By John Saulnier, FFB Editorial Director
Ah, Boston – the New England hub city famous for lobster, chowder, the Red Sox, Bruins, Celtics, the Green Line light rail system, and heavy white snow!
Like many others, I managed to escape from Beantown before the blizzard (dubbed Winter Storm Skylar by weather forecasters) blasted Eastern Massachusetts and points north, south and west on March 13, which just happened to be on the third day of the Boston Seafood Show (also know as Seafood Expo North America, or SENA).
This required foregoing a traditional lobster and clam chowder dinner, but I have no complaints thanks to the good folks of Clackamas, Oregon-headquartered Pacific Seafood. They kindly invited me to a media tasting event at the Westin Waterfront during the early evening of the 12th that featured Dungeness Crab, Coldwater Shrimp, Oysters, and Beer Battered Pacific Cod washed down with Harpoon IPA India Pale Ale.
After the feast came a mad dash up Sumner Street to the South Station bus terminal. Amtrak train tickets to New York and other points south were already sold out, as travelers with business to take care of beyond Boston rushed to get out of town before rail, bus, limo and air service was shut down as more than two feet of snow and strong winds were on the way. It would mark the third Nor’easter storm in less than three weeks to hit the region, and leave hundreds of thousands of people without power for yet one more time.
But the show must go on, and hats off to SENA organizers who somehow managed to keep shuttle buses rolling from downtown hotels to the Boston Convention & Exhibition Center until 1:30 PM on Day 3. They also arranged for housing, if needed, for workers scheduled to take down exhibitors’ stands after the show closed as scheduled at 3 PM.
And what a show it was in terms of exhibitors and exhibit space, which hit a record 1,341 and 258,360 square meet, respectively. It was just too bad that Mother Nature forced many visitors to compress meeting times and even forego some appointments. Those who stayed for the duration, however, had plenty of time to talk with suppliers at less crowded stands on March 13.
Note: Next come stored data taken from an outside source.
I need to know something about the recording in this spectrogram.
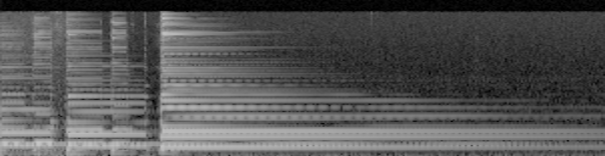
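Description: Guitar music: a couple of strummed chords, then a final chord about a second and a half in that is left to ring and slowly fade away.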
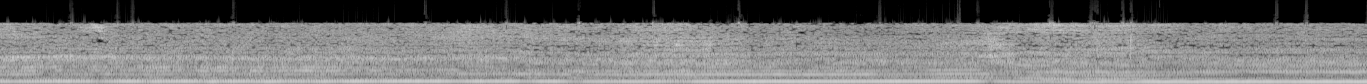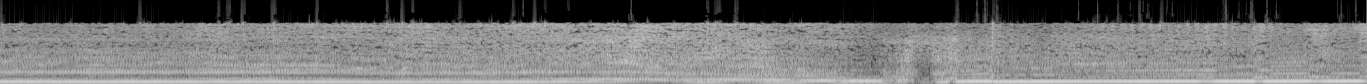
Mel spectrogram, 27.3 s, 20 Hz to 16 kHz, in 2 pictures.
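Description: Datsun 160J SSS engine held at high revs during a burnout, the rear tyres spinning and smoking. The revs stay steady, then drop sharply for a moment about three-quarters of the way through before climbing back up.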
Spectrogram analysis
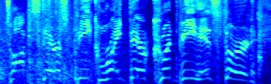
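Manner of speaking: fast, high, building caster call; hype play-by-play. Acted. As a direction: call the clutch with rising hype. Live play-by-play rising.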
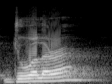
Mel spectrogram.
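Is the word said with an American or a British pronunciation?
American. The word is said with an American pronunciation.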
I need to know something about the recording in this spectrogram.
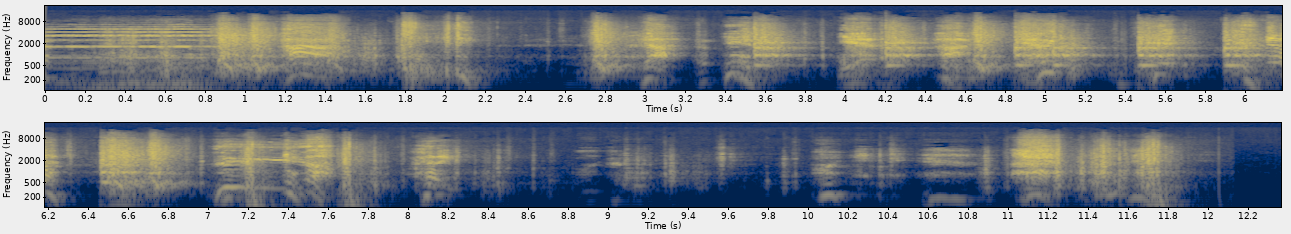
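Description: Dubbed kung fu film fight sound effects: a quick run of punch and staff-strike thuds and whooshes mixed with the fighters' shouts and grunts. A music cue with held notes ends about a second in, and the blows thin out and get quieter near the three-quarter mark before a last loud flurry.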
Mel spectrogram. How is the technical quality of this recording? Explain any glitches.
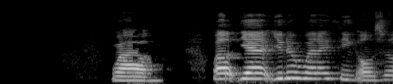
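No technical faults can be heard anywhere in the recording, and the signal stays intact and continuous throughout.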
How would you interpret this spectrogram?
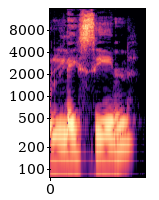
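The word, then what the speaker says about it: La Cygne: that they spell Lacine, because it's spelled L-A and then C-Y-G-N-E. And I don't know how you get Lacine from that. I literally had to type it out as lay and scene so I can remember how to say it.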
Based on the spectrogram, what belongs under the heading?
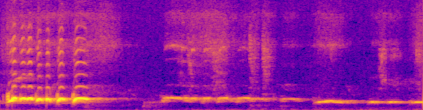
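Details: Perkutut lokal, a zebra dove, song used for therapy and for tutoring other birds: a loud quick trill of rolled notes, then a softer wavering coo and a final low steady tone.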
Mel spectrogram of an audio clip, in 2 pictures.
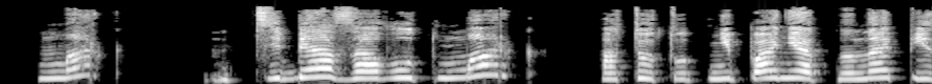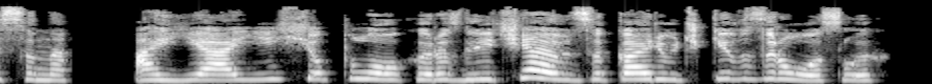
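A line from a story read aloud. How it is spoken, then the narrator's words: Uncertain little girl. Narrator (Russian): неуверенно сообщила девочка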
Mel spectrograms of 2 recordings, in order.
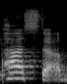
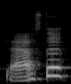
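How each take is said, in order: First: The word is said in the non-Canadian way. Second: The word is said in the Canadian way. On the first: "I say pasta" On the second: "the Canadians say pasta"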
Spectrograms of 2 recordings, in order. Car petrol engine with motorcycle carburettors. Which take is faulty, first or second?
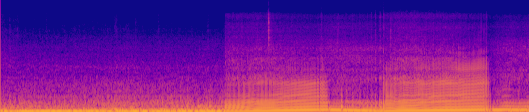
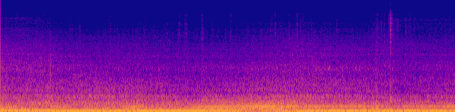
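first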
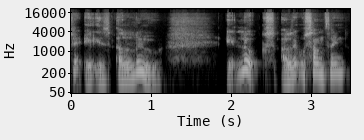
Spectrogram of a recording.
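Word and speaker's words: Ålö: from those fine folks at Aloo it's not Aloo as I used to pronounce it it is Aloo it looks a little something like this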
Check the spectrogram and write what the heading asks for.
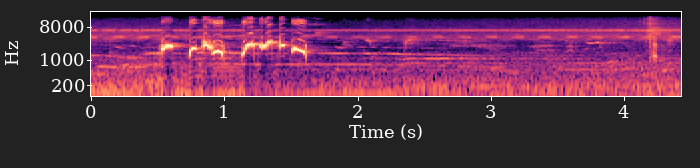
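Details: Decoy red-whiskered bulbul kept in a cage for training other birds, delivering one rapid burst of about seven loud twisting whistled notes, then quiet with faint background hum and a soft click near the end.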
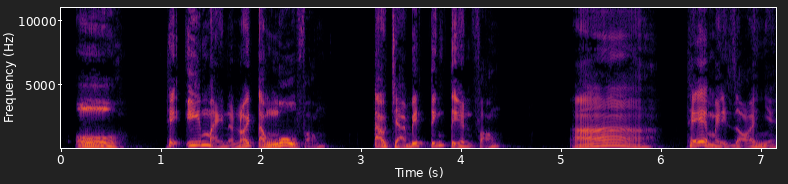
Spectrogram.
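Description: A man voicing a cruel, greedy old village chief who sneers and shouts threats. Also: medium pitch, very animated, moderate pace. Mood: threatening.

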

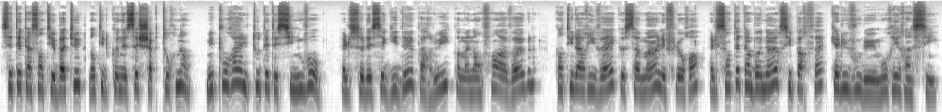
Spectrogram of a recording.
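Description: A woman narrating a classic novel in a measured, expressive reading. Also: medium pitch.

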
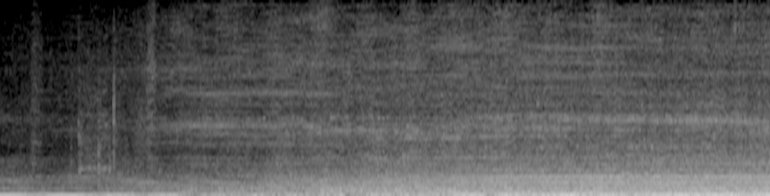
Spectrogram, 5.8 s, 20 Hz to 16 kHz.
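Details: Probably late-1980s Emerson Quiet Kool 6,300 BTU window air conditioner, possibly Fedders-made: low compressor hum starts, then fan rush builds and holds steady with no rattle or squeal; healthy startup, cooling quickly, about 4.7 A at 118 V against a 5.9 A rating.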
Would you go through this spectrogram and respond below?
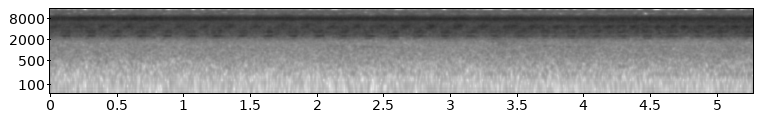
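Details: Cicada giving a sustained high rattling buzz, steady and pulsing slightly, filling the whole stretch without a break.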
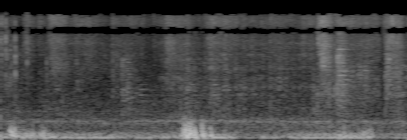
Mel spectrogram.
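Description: Steady low hum of store background noise, with one dull thump about two seconds in and faint handling rustles.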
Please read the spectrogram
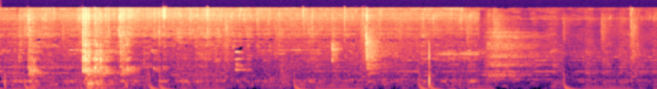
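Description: Steel kadai of tempering (onions, dried red chillies, curry leaves) frying in oil, with a spoon stirring it and knocking against the pan in several sharp metal clicks.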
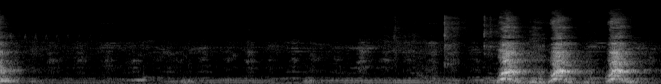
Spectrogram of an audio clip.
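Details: A pregnant English Cocker Spaniel, due to give birth in June 2021, gives three sharp, loud barks about half a second apart after a few seconds of soft, low background murmurs with faint whining or voices.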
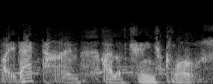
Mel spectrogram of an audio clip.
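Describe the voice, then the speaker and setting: Deep-voiced, hard-edged veteran plotting revenge. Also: male voice, expressive, a little slow, crowd noise. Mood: confident, calculating. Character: cold, persuasive male war veteran plotting a revenge killing. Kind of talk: old-time radio drama acting. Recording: muffled vintage radio recording, music behind.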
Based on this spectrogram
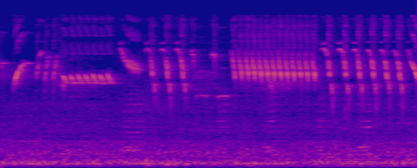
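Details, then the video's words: Yorkshire canary training song with varied phrases: a rising note into a steady tone, scattered sharp chirps, then a loud rapid rattling trill, ending in a string of quick repeated high notes over a low background hum. "Most powerful Canary song | Rasmi Yorkshire canary song | best Canary training song"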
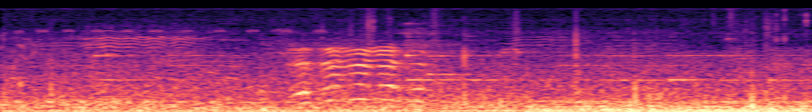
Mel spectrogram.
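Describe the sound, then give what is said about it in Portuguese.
Goats bleat as men herd them toward a fence: a few wavering, nasal bleats rise out of a steady background rumble. “Eles tangem os bodes para a cerca.”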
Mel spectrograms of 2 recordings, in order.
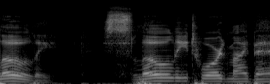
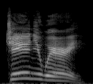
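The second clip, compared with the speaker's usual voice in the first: put-on high, loud child yell; yelled name; 8 semitones higher, 9 dB louder than usual. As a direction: shout it out like a little kid. I'd yell when I was little.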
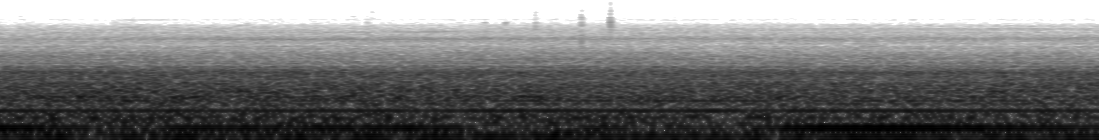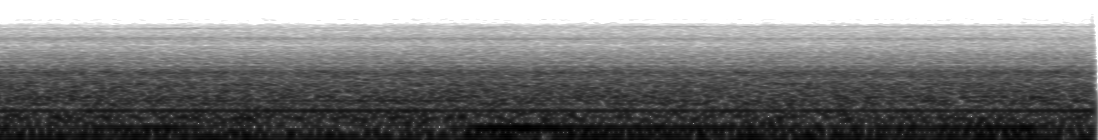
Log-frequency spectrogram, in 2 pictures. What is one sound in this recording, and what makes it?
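An aircraft engine drones steadily inside a cabin.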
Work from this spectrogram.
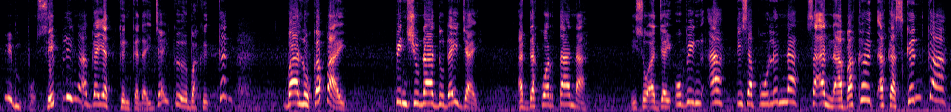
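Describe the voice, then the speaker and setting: Woman acting a slow, sharp-tongued Ilocano woman. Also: high voice, very animated, slight background noise, full character voice. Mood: insistent. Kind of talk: comedy drama acting.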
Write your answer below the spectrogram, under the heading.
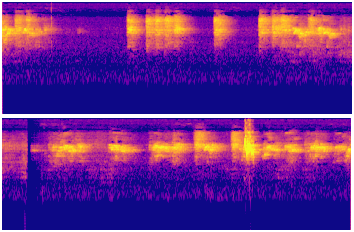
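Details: Excited pet budgerigar outside its cage, warbling in a long series of short buzzy, scratchy phrases repeated with brief gaps, one sharp click near the end.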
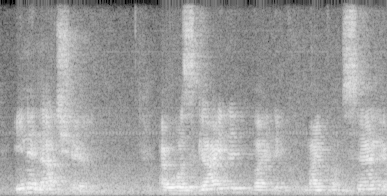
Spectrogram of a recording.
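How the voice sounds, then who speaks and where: Speech with a non-native accent and ordinary pitch variation, plus audible room echo and noticeable background noise. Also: man. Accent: foreign accent in English. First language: Hebrew. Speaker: anthropology professor. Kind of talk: lecture. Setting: public library talk with audience. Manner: halting, many fillers.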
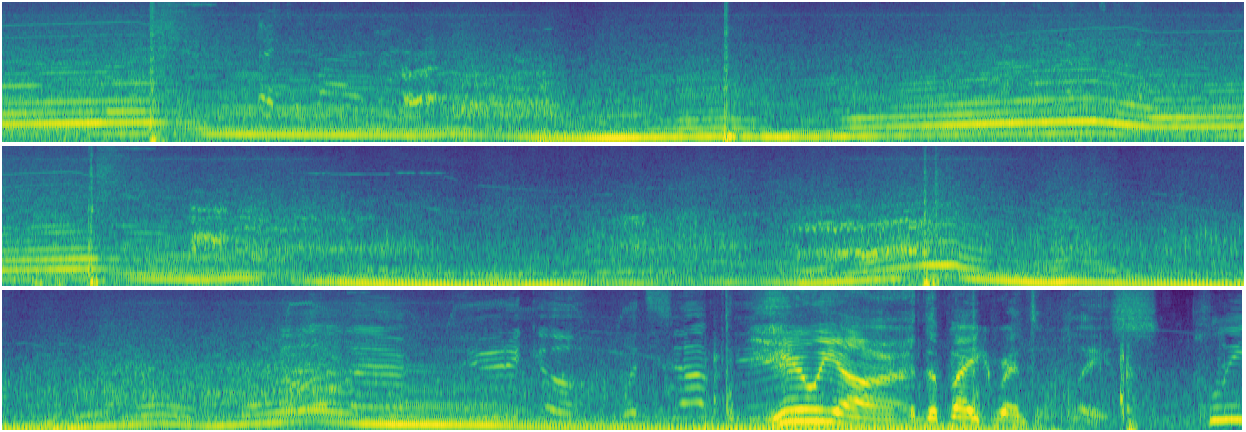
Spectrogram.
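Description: A sports car engine roars, revving up and down as the car speeds along.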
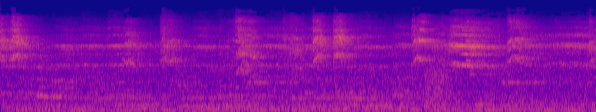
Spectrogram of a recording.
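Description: Birds chirping and squawking: short, high calls repeated irregularly several times a second over a faint, steady high tone.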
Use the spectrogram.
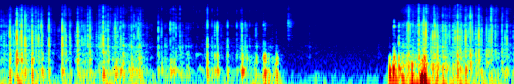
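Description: A metal-spiked derma roller is rolled across the abrasive face of a palm-sized solid abrasive foam sanding sponge block, producing dense, gritty crackling and scratching with a heavy low rumble. The rolling thins out and pauses into near silence for about a second, then resumes more loudly with rough, crunchy scraping.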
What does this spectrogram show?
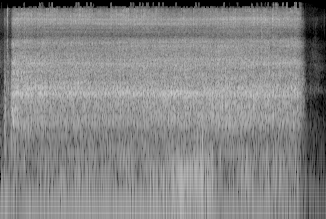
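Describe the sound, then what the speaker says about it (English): A Milwaukee Sawzall reciprocating saw cuts through tree roots while digging, a loud, steady buzzing roar that runs almost unbroken for about four and a half seconds before cutting off abruptly. "Trusty ye old Sawzall to cut these roots out of the way."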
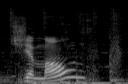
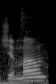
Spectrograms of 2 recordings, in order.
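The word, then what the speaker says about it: Djimon: when our homie uh jimon I think the D is silent jamone Titus is his name in the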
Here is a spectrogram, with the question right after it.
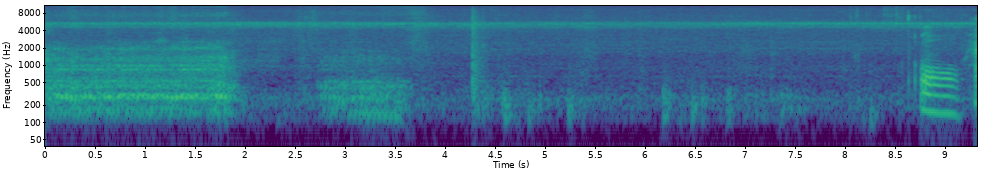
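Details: Puppy tugging against a big dog in a game of tug of war: a steady harmonic growl for about two seconds, a shorter growl after, then quiet scuffling and a brief human voice near the end.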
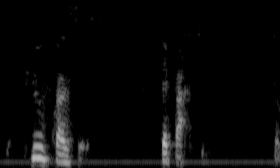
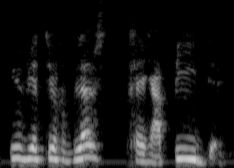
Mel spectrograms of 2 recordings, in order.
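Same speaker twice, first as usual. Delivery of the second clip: "une voiture blanche très rapide" pitched up, weight on "rapide"; group-final stress; 5 semitones higher than usual. Shown as a demonstration. Teacher lengthening the phrase, stress on "rapide". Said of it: "à la fin de chaque groupe rythmique".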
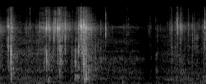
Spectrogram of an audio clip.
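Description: Trading cards and a foil pack wrapper being handled, with a few short crinkling, rustling bursts in the first second that then die down.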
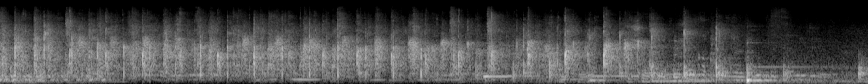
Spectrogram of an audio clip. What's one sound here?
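An acoustic guitar is plucked and strummed nearby.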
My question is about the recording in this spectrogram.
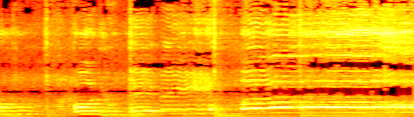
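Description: A woman singing a blues song live, accompanied by her own acoustic guitar, holding one long note through the second half.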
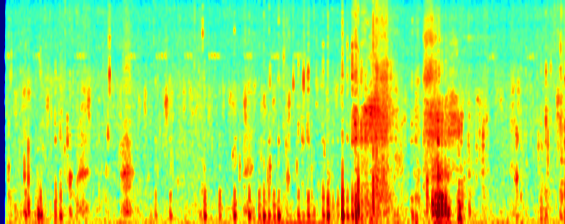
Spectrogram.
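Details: Bears, orphaned wildlife, wrestling and giving a deep, throaty purr of rapid low pulses that rise and fall unevenly, with rough huffing bursts and scuffling growing louder toward the end.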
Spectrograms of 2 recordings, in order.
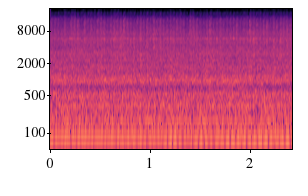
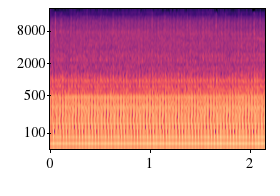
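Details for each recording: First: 2012 Chevy Equinox idling after a temporary patch on its cracked resonator, left to cure half an hour; steady low hum with no puffing or ticking, no leaks felt, quieter than before the fix. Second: 2012 Chevy Equinox idling loud with a fast, even puffing chuff over the low rumble; exhaust leaking from a cracked resonator just behind the driver-side passenger door, before a temporary patch.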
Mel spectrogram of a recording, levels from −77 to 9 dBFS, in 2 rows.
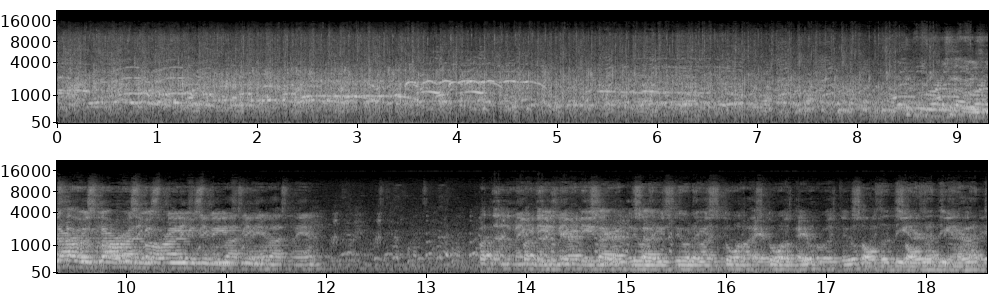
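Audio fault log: Throughout, doubled audio track: a second full-band copy trails the original by around 400 ms at about the same level, with no decay or room colour, so everything sounds stuttered. It's likely a second, slower capture path mixed in alongside the main one.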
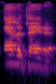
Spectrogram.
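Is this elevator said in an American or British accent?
American. It is said with an American pronunciation. "I would not say elevator"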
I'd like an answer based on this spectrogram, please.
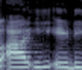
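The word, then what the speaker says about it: read: things about her okay जब हम किसी पस्त की बात करते हैं तो रीड को हम रेड पढ़ते हैं अगर हम प्रेजेंट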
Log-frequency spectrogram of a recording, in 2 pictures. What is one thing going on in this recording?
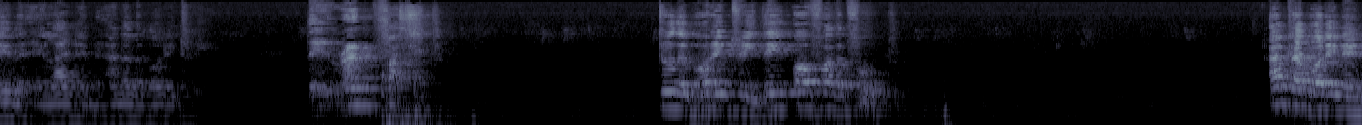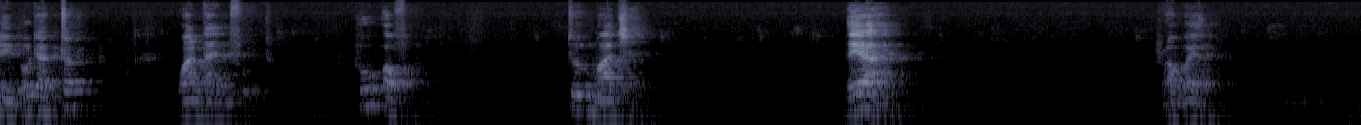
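An elderly man speaks calmly into a microphone, in short phrases with pauses.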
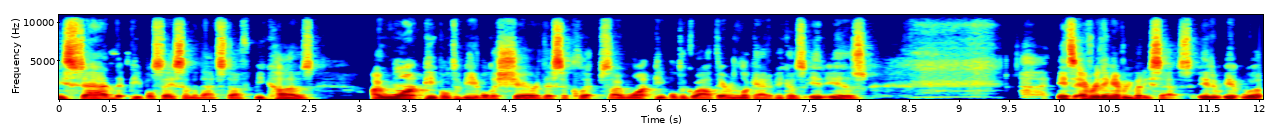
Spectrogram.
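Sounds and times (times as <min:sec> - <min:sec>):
man speaking: 0:00.0 - 0:12.0
man breathing in: 0:02.6 - 0:03.1, 0:08.2 - 0:10.0.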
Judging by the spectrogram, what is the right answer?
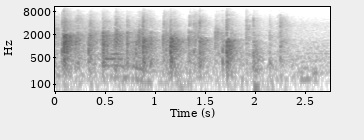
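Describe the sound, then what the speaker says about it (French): Applause from the audience at a live Paris press conference for a stage show, a modest group clapping in a steady patter of distinct claps that gradually thins out, close and fairly clear with no voices over it. "merci de les applaudir, s'il vous plaît."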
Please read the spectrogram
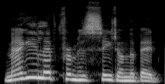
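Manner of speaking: usual speaking voice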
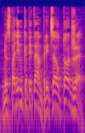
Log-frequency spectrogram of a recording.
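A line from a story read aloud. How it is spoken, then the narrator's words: Shouted from below. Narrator (Russian): кричали снизу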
Now, as Boston anticipates its next big event in March, the St. Patrick’s Day Parade this weekend, folks behind snow shovels and plows are hard at work clearing the way for the 117th celebration of the annual event. May the road rise up above the white stuff to greet the revelers, and may the winds of winter storms be always at their backs. May the sun shine warm upon their faces, and may the green beer flow.
Erin go Bragh!